>>>
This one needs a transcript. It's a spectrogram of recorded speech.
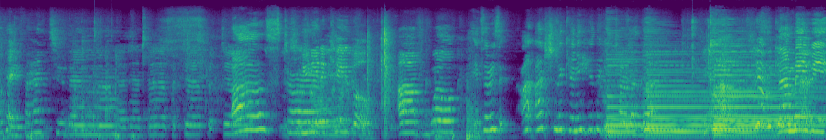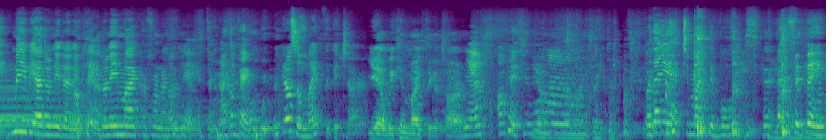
okay, if I had to, then um, I'll start. You need a cable. Uh, well, if there is, actually, can you hear the guitar like that? Yeah, Then maybe, maybe I don't need anything. Okay. I don't need microphone. I don't need Okay. anything. Okay. We can also mic the guitar. Yeah, we can mic the guitar. Yeah. Okay. If you wanna, but then you have to mic the voice. That's the thing.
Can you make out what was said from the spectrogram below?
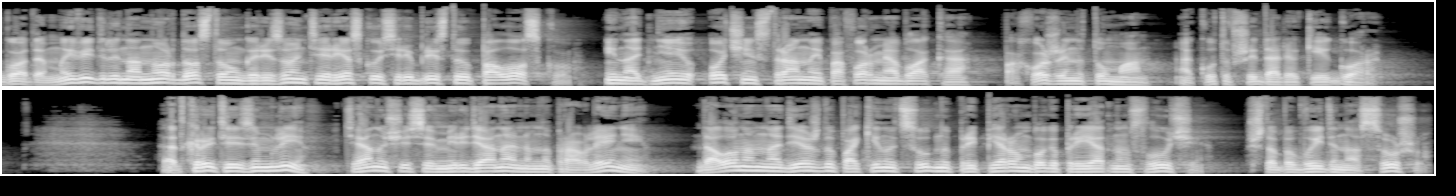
года мы видели на норд-остовом горизонте резкую серебристую полоску, и над нею очень странные по форме облака, похожие на туман, окутавший далекие горы. Открытие Земли, тянущееся в меридиональном направлении, дало нам надежду покинуть судно при первом благоприятном случае, чтобы, выйдя на сушу,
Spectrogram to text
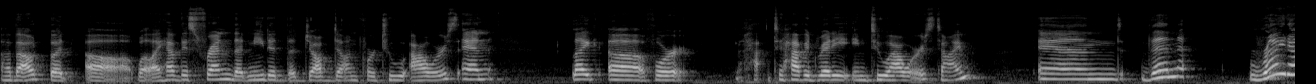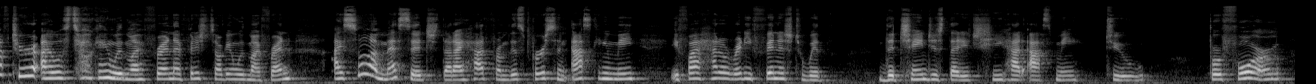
about, but uh, well, I have this friend that needed the job done for two hours, and like uh, for ha- to have it ready in two hours time, and then right after I was talking with my friend, I finished talking with my friend. I saw a message that I had from this person asking me if I had already finished with the changes that she had asked me to perform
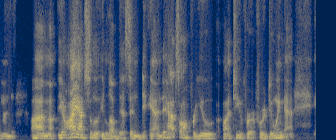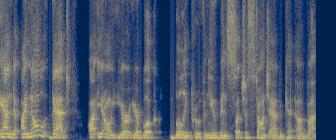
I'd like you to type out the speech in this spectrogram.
And um, you know, I absolutely love this, and and hats off for you uh, to you for for doing that. And I know that uh, you know your your book bully proof and you've been such a staunch advocate of uh,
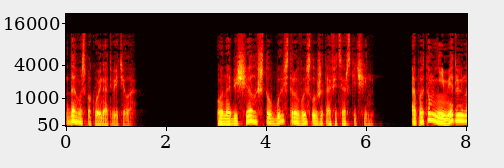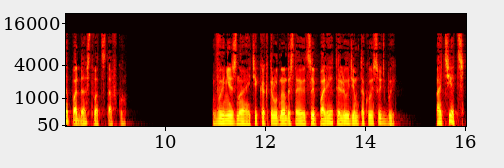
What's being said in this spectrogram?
Дама спокойно ответила. Он обещал, что быстро выслужит офицерский чин, а потом немедленно подаст в отставку. Вы не знаете, как трудно достаются палеты людям такой судьбы. Отец,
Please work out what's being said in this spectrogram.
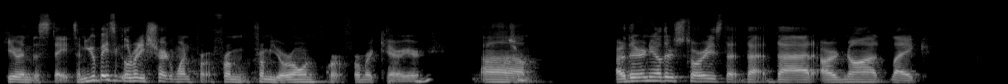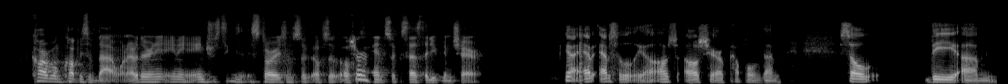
here in the States? And you basically already shared one for, from, from your own for, former carrier. Mm-hmm. Um, sure. Are there any other stories that, that, that are not like carbon copies of that one? Are there any, any interesting stories of, of, of sure. and success that you can share? Yeah, absolutely. I'll, I'll share a couple of them. So the um,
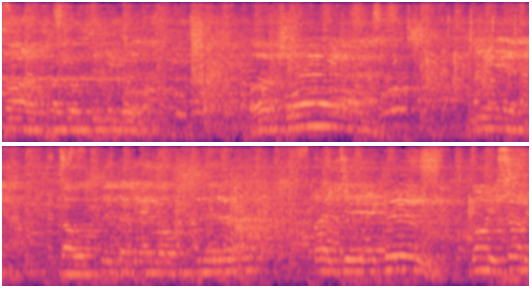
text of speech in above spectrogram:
さあ、先をついていこう。オッケー。いいね。さあ、落ち着いたゲームを進める。第一でくる。ノーリー勝利。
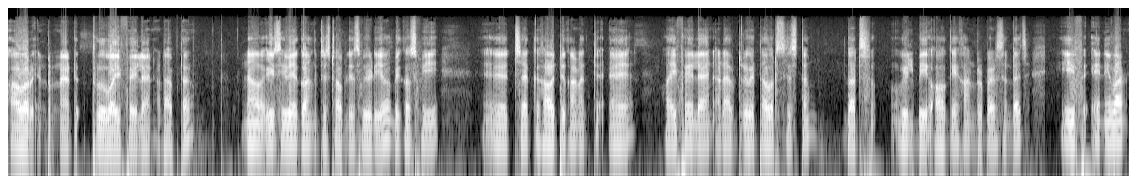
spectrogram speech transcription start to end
our internet through Wi-Fi LAN adapter. Now easy we are going to stop this video because we uh, check how to connect a Wi-Fi LAN adapter with our system. That will be okay 100 percentage. If anyone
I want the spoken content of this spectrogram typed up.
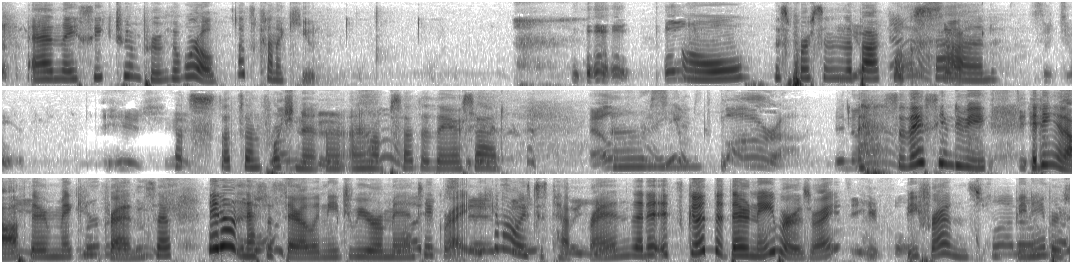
and they seek to improve the world. That's kind of cute. Oh, this person in the back looks sad. That's that's unfortunate. I, am upset that they are sad. Um, so they seem to be hitting it off. They're making friends. So they don't necessarily need to be romantic, right? You can always just have friends. And it's good that they're neighbors, right? Be friends. Be neighbors.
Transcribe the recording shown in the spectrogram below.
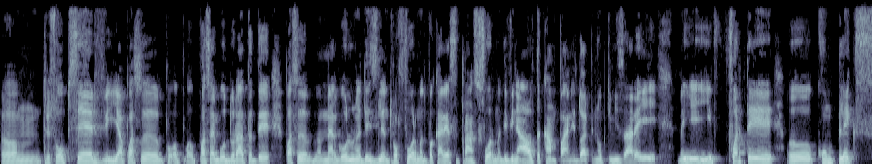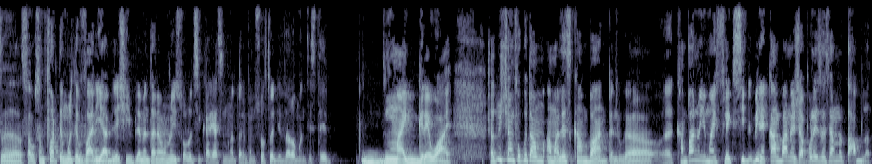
um, trebuie să o observi, ea poate să, po- poate să aibă o durată de, poate să meargă o lună de zile într-o formă, după care ea se transformă, devine altă campanie, doar prin optimizarea ei. E, e foarte uh, complex uh, sau sunt foarte multe variabile și implementarea unei soluții care e asemănătoare pentru software development este mai greoaie. Și atunci ce am făcut? Am, am ales Kanban, pentru că uh, Kanbanul e mai flexibil. Bine, Kanban în japonez înseamnă tablă.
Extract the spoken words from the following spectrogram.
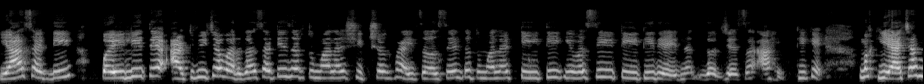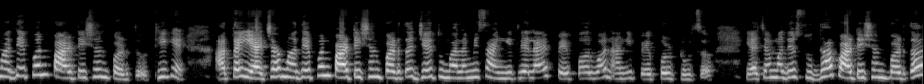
यासाठी पहिली ते आठवीच्या वर्गासाठी जर तुम्हाला शिक्षक व्हायचं असेल तर तुम्हाला टीईटी किंवा सीटीईटी देणं गरजेचं आहे. ठीक आहे? मग याच्यामध्ये पण पार्टिशन पडतो. ठीक आहे? आता याच्यामध्ये पण पार्टिशन पडतं जे तुम्हाला मी सांगितलेलं आहे पेपर वन आणि पेपर टू च. याच्यामध्ये सुद्धा पार्टिशन पडतं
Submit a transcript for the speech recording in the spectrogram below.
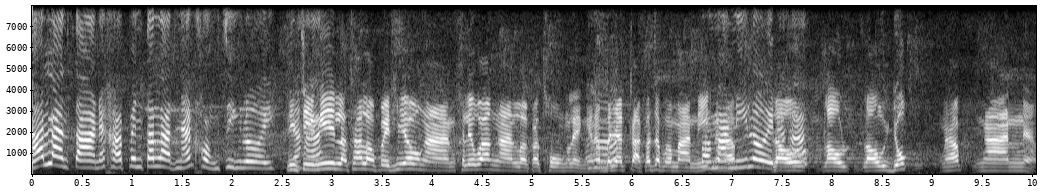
ร้านลานตานะคะ เป็นตลาดนัดของจริงเลยจริงๆนี่เราถ้าเราไปเที่ยวงานเขาเรียกว่างานลอยกระทงอะไรอย่างเงี้ยนะอ่าฮะบรรยากาศก็จะประมาณนี้ประมาณคบนี้เลยนะคะเราเราเรายกนะครับงานเนี่ย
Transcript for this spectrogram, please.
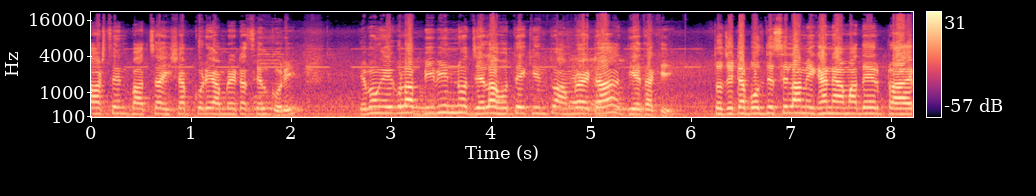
পার্সেন্ট বাচ্চা হিসাব করে আমরা এটা সেল করি। এবং এগুলা বিভিন্ন জেলা হতে কিন্তু আমরা এটা দিয়ে থাকি। তো যেটা বলতেছিলাম, এখানে আমাদের প্রায়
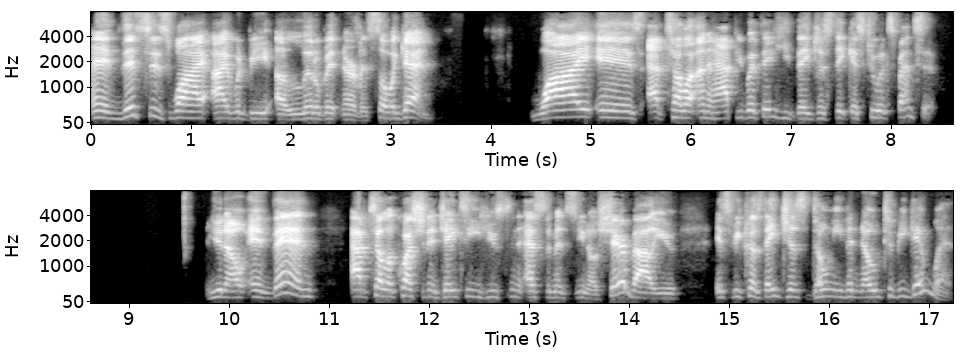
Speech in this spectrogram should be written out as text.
And this is why I would be a little bit nervous. So, again, why is Aptella unhappy with it? He, they just think it's too expensive you know, and then Aptella question questioning JT Houston estimates, you know, share value, it's because they just don't even know to begin with.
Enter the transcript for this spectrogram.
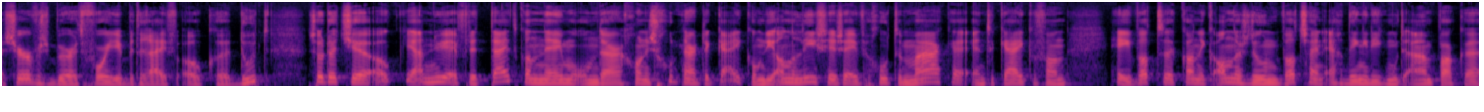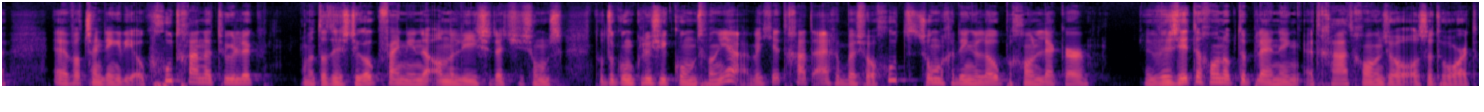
servicebeurt voor je bedrijf ook doet, zodat je ook ja, nu even de tijd kan nemen om daar gewoon eens goed naar te kijken, om die analyse eens even goed te maken en te kijken van, hé, hey, wat kan ik anders doen? Wat zijn echt dingen die ik moet aanpakken? wat zijn dingen die ook goed gaan natuurlijk? Want dat is natuurlijk ook fijn in de analyse dat je soms tot de conclusie komt van ja, weet je, het gaat eigenlijk best wel goed. Sommige dingen lopen gewoon lekker. We zitten gewoon op de planning. Het gaat gewoon zoals het hoort.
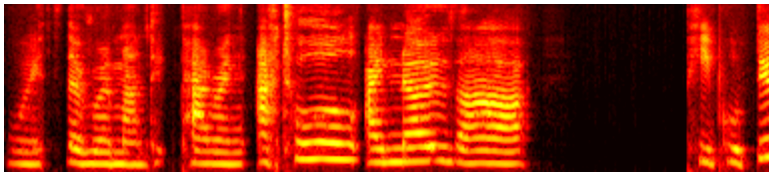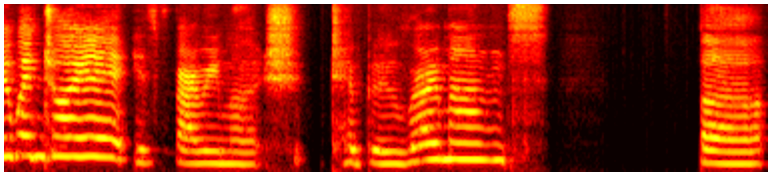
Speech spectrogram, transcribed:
with the romantic pairing at all. I know that people do enjoy it, it's very much taboo romance, but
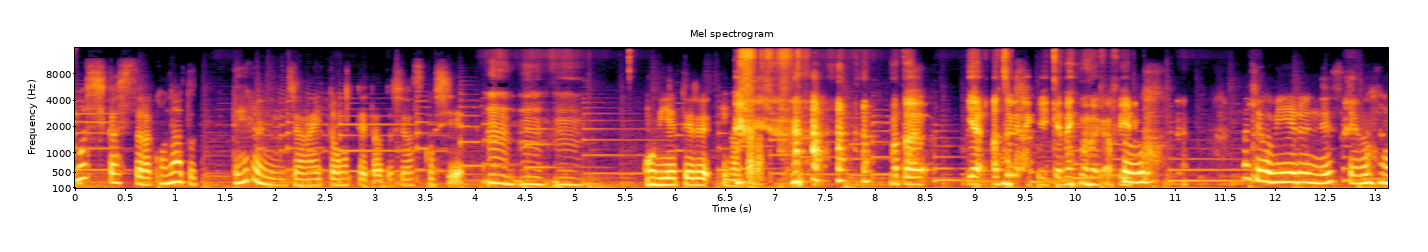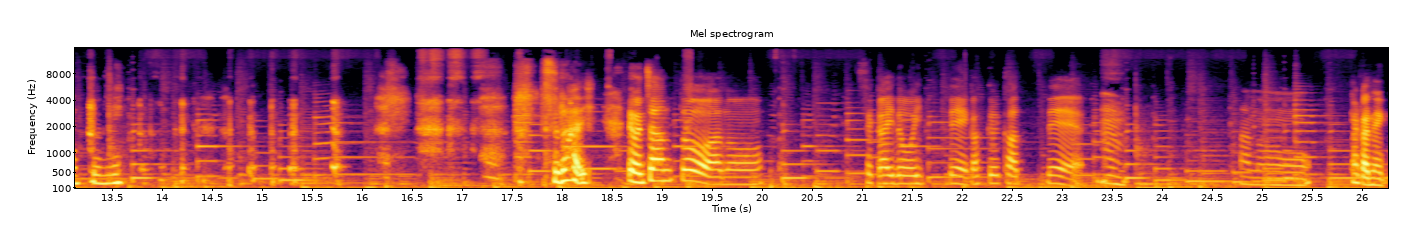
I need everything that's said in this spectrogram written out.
もしかしたらこの後出るんじゃないと思ってた私は少しうんうんうん。怯えてる今からまた、いや、集めなきゃいけないものが増える。マジ怯えるんですけど本当に 辛いでもちゃんとあの世界堂行って額買ってうん。あのなんかね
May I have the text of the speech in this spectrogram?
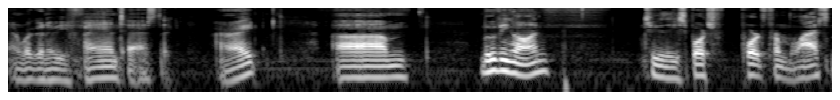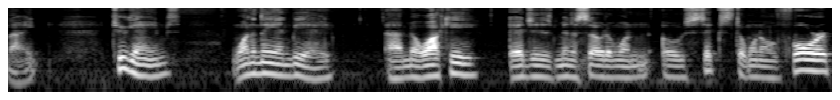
and we're going to be fantastic. All right. Um, moving on to the sports report from last night. Two games, one in the NBA. Uh, Milwaukee edges Minnesota 106 to 104.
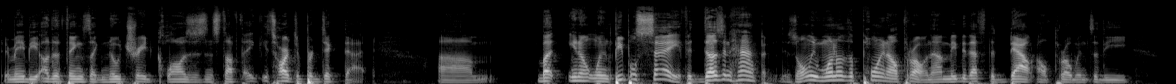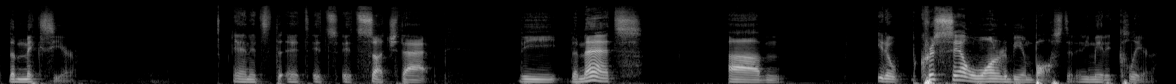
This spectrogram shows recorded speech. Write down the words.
There may be other things like no trade clauses and stuff. It's hard to predict that. Um, but you know, when people say if it doesn't happen, there's only one other point I'll throw. And now, maybe that's the doubt I'll throw into the the mix here, and it's it's it's it's such that the the Mets, um, you know, Chris Sale wanted to be in Boston, and he made it clear.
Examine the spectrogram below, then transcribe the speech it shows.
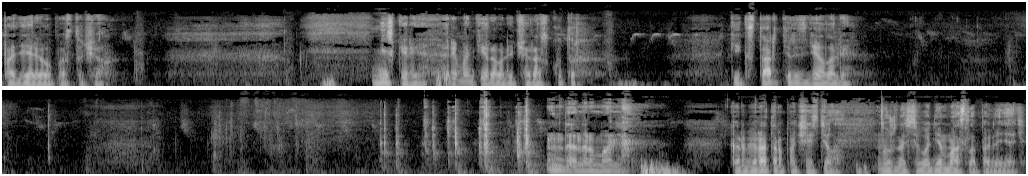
по дереву постучал. Мишки ремонтировали вчера скутер. Кикстартер сделали. Да, нормально. Карбюратор почистил. Нужно сегодня масло поменять.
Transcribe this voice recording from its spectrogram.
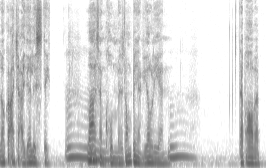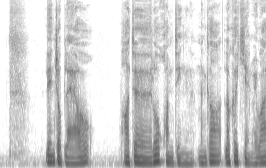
เราก็อาจจะ idealistic ว่าสังคมมันจะต้องเป็นอย่างที่เราเรียน แต่พอแบบเรียนจบแล้ว พอเจอโลกความจริงน่ะมันก็เราเคยเขียนไว้ว่า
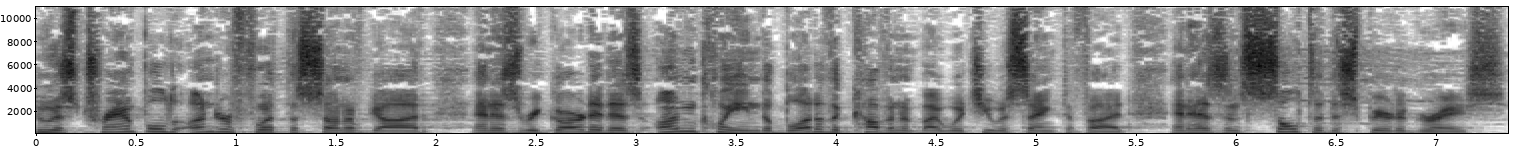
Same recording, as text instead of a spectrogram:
who has trampled underfoot the Son of God and has regarded as unclean the blood of the covenant by which he was sanctified and has insulted the Spirit of grace?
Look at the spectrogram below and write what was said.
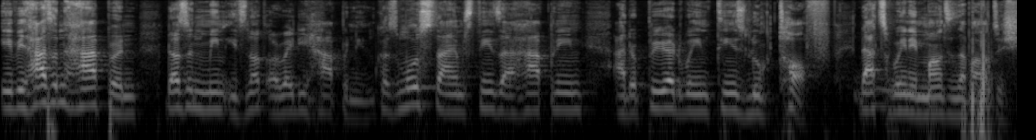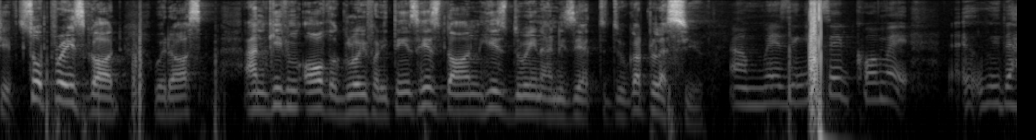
if it hasn't happened, doesn't mean it's not already happening. Because most times things are happening at a period when things look tough. That's when a mountain's about to shift. So praise God with us and give him all the glory for the things he's done, he's doing, and he's yet to do. God bless you. Amazing. You said come uh, with a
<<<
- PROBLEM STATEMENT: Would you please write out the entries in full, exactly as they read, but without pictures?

- ANSWER FOR THE TASK:
This one needs a transcript. It's a spectrogram of recorded speech.
okay, if I had to, then um, I'll start. You need a cable. Uh, well, if there is, actually, can you hear the guitar like that? Yeah, Then maybe, maybe I don't need anything. Okay. I don't need microphone. I don't need Okay. anything. Okay. We can also mic the guitar. Yeah, we can mic the guitar. Yeah. Okay. If you wanna, but then you have to mic the voice. That's the thing.
Can you make out what was said from the spectrogram below?
года мы видели на норд-остовом горизонте резкую серебристую полоску, и над нею очень странные по форме облака, похожие на туман, окутавший далекие горы. Открытие Земли, тянущееся в меридиональном направлении, дало нам надежду покинуть судно при первом благоприятном случае, чтобы, выйдя на сушу,
Spectrogram to text
about, but uh, well, I have this friend that needed the job done for two hours, and like uh, for ha- to have it ready in two hours time, and then right after I was talking with my friend, I finished talking with my friend. I saw a message that I had from this person asking me if I had already finished with the changes that she had asked me to perform
I'd like you to type out the speech in this spectrogram.
And um, you know, I absolutely love this, and and hats off for you uh, to you for for doing that. And I know that uh, you know your your book bully proof and you've been such a staunch advocate of uh,
What's being said in this spectrogram?
Дама спокойно ответила. Он обещал, что быстро выслужит офицерский чин, а потом немедленно подаст в отставку. Вы не знаете, как трудно достаются палеты людям такой судьбы. Отец,
Please work out what's being said in this spectrogram.
here in the States? And you basically already shared one for, from, from your own for, former carrier. Mm-hmm. Um, sure. Are there any other stories that, that, that are not like carbon copies of that one? Are there any, any interesting stories of, of, of sure. and success that you can share? Yeah, absolutely. I'll, I'll share a couple of them. So the um,
text of speech in above spectrogram:
さあ、先をついていこう。オッケー。いいね。さあ、落ち着いたゲームを進める。第一でくる。ノーリー勝利。
spectrogram speech transcription start to end
our internet through Wi-Fi LAN adapter. Now easy we are going to stop this video because we uh, check how to connect a Wi-Fi LAN adapter with our system. That will be okay 100 percentage. If anyone
I want the spoken content of this spectrogram typed up.
and they seek to improve the world. That's kind of cute. Oh, this person in the back looks sad. That's that's unfortunate. I, am upset that they are sad. Um, so they seem to be hitting it off. They're making friends. So they don't necessarily need to be romantic, right? You can always just have friends. And it's good that they're neighbors, right? Be friends. Be neighbors.
Transcribe the recording shown in the spectrogram below.
um, trebuie să o observi, ea poate să, po- poate să aibă o durată de, poate să meargă o lună de zile într-o formă, după care ea se transformă, devine altă campanie, doar prin optimizarea ei. E, e foarte uh, complex uh, sau sunt foarte multe variabile și implementarea unei soluții care e asemănătoare pentru software development este mai greoaie. Și atunci ce am făcut? Am, am ales Kanban, pentru că uh, Kanbanul e mai flexibil. Bine, Kanban în japonez înseamnă tablă.
Extract the spoken words from the following spectrogram.
यासाठी पहिली ते आठवीच्या वर्गासाठी जर तुम्हाला शिक्षक व्हायचं असेल तर तुम्हाला टीईटी किंवा सीटीईटी देणं गरजेचं आहे. ठीक आहे? मग याच्यामध्ये पण पार्टिशन पडतो. ठीक आहे? आता याच्यामध्ये पण पार्टिशन पडतं जे तुम्हाला मी सांगितलेलं आहे पेपर वन आणि पेपर टू च. याच्यामध्ये सुद्धा पार्टिशन पडतं
Submit a transcript for the speech recording in the spectrogram below.
ร้านลานตานะคะ เป็นตลาดนัดของจริงเลยจริงๆนี่เราถ้าเราไปเที่ยวงานเขาเรียกว่างานลอยกระทงอะไรอย่างเงี้ยนะอ่าฮะบรรยากาศก็จะประมาณนี้ประมาณคบนี้เลยนะคะเราเราเรายกนะครับงานเนี่ย
Transcript for this spectrogram, please.
পার্সেন্ট বাচ্চা হিসাব করে আমরা এটা সেল করি। এবং এগুলা বিভিন্ন জেলা হতে কিন্তু আমরা এটা দিয়ে থাকি। তো যেটা বলতেছিলাম, এখানে আমাদের প্রায়
Speech in this spectrogram should be written out as text.
And this is why I would be a little bit nervous. So, again, why is Aptella unhappy with it? He, they just think it's too expensive you know, and then Aptella question questioning JT Houston estimates, you know, share value, it's because they just don't even know to begin with.
Enter the transcript for this spectrogram.
servicebeurt voor je bedrijf ook doet, zodat je ook ja, nu even de tijd kan nemen om daar gewoon eens goed naar te kijken, om die analyse eens even goed te maken en te kijken van, hé, hey, wat kan ik anders doen? Wat zijn echt dingen die ik moet aanpakken? wat zijn dingen die ook goed gaan natuurlijk? Want dat is natuurlijk ook fijn in de analyse dat je soms tot de conclusie komt van ja, weet je, het gaat eigenlijk best wel goed. Sommige dingen lopen gewoon lekker. We zitten gewoon op de planning. Het gaat gewoon zoals het hoort.
Speech spectrogram, transcribed:
with the romantic pairing at all. I know that people do enjoy it, it's very much taboo romance, but
I need everything that's said in this spectrogram written out.
もしかしたらこの後出るんじゃないと思ってた私は少しうんうんうん。怯えてる今からまた、いや、集めなきゃいけないものが増える。マジ怯えるんですけど本当に 辛いでもちゃんとあの世界堂行って額買ってうん。あのなんかね
May I have the text of the speech in this spectrogram?
and we're going to be fantastic. All right. Um, moving on to the sports report from last night. Two games, one in the NBA. Uh, Milwaukee edges Minnesota 106 to 104.
This spectrogram shows recorded speech. Write down the words.
There may be other things like no trade clauses and stuff. It's hard to predict that. Um, but you know, when people say if it doesn't happen, there's only one other point I'll throw. And now, maybe that's the doubt I'll throw into the the mix here, and it's it's it's it's such that the the Mets, um, you know, Chris Sale wanted to be in Boston, and he made it clear.
Examine the spectrogram below, then transcribe the speech it shows.
по дереву постучал. Мишки ремонтировали вчера скутер. Кикстартер сделали. Да, нормально. Карбюратор почистил. Нужно сегодня масло поменять.
Transcribe this voice recording from its spectrogram.
เราก็อาจจะ idealistic ว่าสังคมมันจะต้องเป็นอย่างที่เราเรียน แต่พอแบบเรียนจบแล้ว พอเจอโลกความจริงน่ะมันก็เราเคยเขียนไว้ว่า
Same recording, as text instead of a spectrogram:
who has trampled underfoot the Son of God and has regarded as unclean the blood of the covenant by which he was sanctified and has insulted the Spirit of grace?
Look at the spectrogram below and write what was said.
if it hasn't happened, doesn't mean it's not already happening. Because most times things are happening at a period when things look tough. That's when a mountain's about to shift. So praise God with us and give him all the glory for the things he's done, he's doing, and he's yet to do. God bless you. Amazing. You said come uh, with a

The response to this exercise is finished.